What the task asks —
One range is to be output from the listing below, exactly as written: the line with "Is this take" to the line with "One fault per", both kept.

Supplied data —
● ● ●
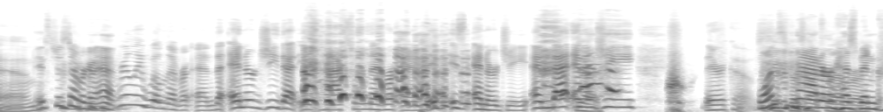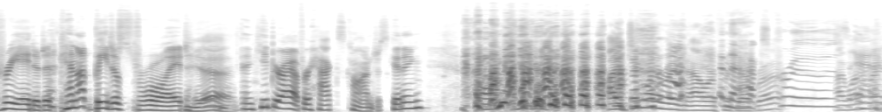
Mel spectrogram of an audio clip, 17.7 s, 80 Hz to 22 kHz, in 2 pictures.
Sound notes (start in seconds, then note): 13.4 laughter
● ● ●
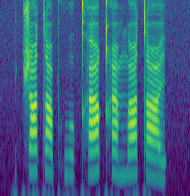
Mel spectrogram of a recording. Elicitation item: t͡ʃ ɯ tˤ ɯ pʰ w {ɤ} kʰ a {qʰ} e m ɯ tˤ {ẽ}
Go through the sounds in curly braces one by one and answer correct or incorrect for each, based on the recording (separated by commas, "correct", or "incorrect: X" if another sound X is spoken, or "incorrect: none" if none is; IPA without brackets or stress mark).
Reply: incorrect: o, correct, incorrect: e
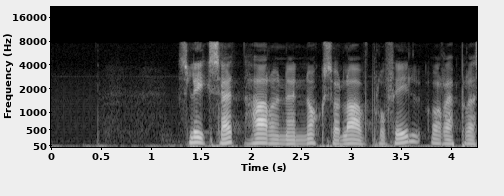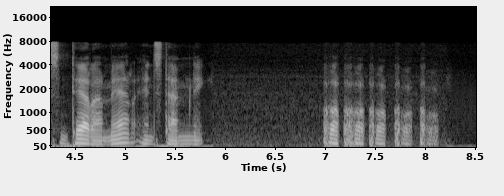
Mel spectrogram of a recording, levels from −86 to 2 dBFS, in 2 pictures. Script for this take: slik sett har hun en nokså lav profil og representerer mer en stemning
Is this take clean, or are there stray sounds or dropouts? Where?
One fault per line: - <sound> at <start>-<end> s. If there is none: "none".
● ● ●
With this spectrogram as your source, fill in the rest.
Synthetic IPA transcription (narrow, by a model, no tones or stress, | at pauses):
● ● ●
Solution to this exercise —
Is this take clean, or are there stray sounds or dropouts? Where?
One fault per line: - <sound> at <start>-<end> s. If there is none: "none".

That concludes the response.